Sichuan Garden at 295 Washington Street in Brookline reopened at the beginning of January with a fresh new face. The Brookline Village favorite still serves Sichuan food but with the liquid help of Blossom Bar, a 10-seat bar at the entrance of the restaurant. Owner Ran Duan is known for re-envisioning half of his family’s other restaurant, Sichuan Garden II in Woburn, into the critically acclaimed Baldwin Bar. Now he’s brought that same vision to Brookline.

Bar manager Will Isaza serves up South American inspired cocktails nightly. Isaza, whose family comes from Colombia, says that he and Duan designed the cocktail menu together. “We realized we grew up with the same flavors but in very different parts of the world,” says Isaza. The sweet, tropical fruit flavors of South American perfectly compliment the classic Sichuan ingredients.

Isaza is particularly proud of the “Bocadillo Sour,” made with Bacardi Carta Blanca, guava paste, mascarpone, lime, and mint. The recipe comes from Isaza’s family tradition of bocadillo, a Colombian snack of guava and cheese. The “Angie Valencia” with aguardiente, Aperol, papaya, kaffir, and lemon is another favorite, with lower alcohol content. All of the juices and garnishes are squeezed and cut fresh daily in-house. Isaza says it can take 3-4 hours to prep the bar every day with all the juicing the needs to be done.

Cocktails aren’t the only beverages getting a facelift at Blossom Bar. The team utilizes a unique water filtration system to filter and bottle their water on site. “When people drink fruity cocktails and eat spicy food, they drink a lot of water,” says Isaza. “We want people to have the best version of everything.”

As far as the food goes, the same kitchen staff that has worked with the Duan family for 20 years remains in the restaurant. But the menu that formerly had over 100 dishes has been paired down to 40, and a higher emphasis is being placed on fresh flavors and ingredients. Shortly, Sichuan Garden and Blossom Bar will be open for lunch, 11-2pm. Isaza expects the wine, beer and spirits lists to be filled out by early February as well.

Isaza says it’s a delicate dance between making upgrades and preserving the things longtime patrons love about the neighborhood spot. New waiters are paired in sections with veteran waiters to field any questions about the changes. In an additional effort to make locals feel welcome, half the restaurant is available for reservations, and half is kept open for walk-ins.
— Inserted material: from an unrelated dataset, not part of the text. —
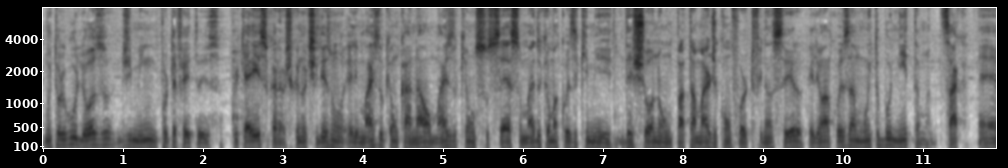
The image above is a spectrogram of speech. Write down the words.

“Brookline Village is evolving,” says Isaza. “Hopefully we can be the hub where everything converges.”

by Celina Colby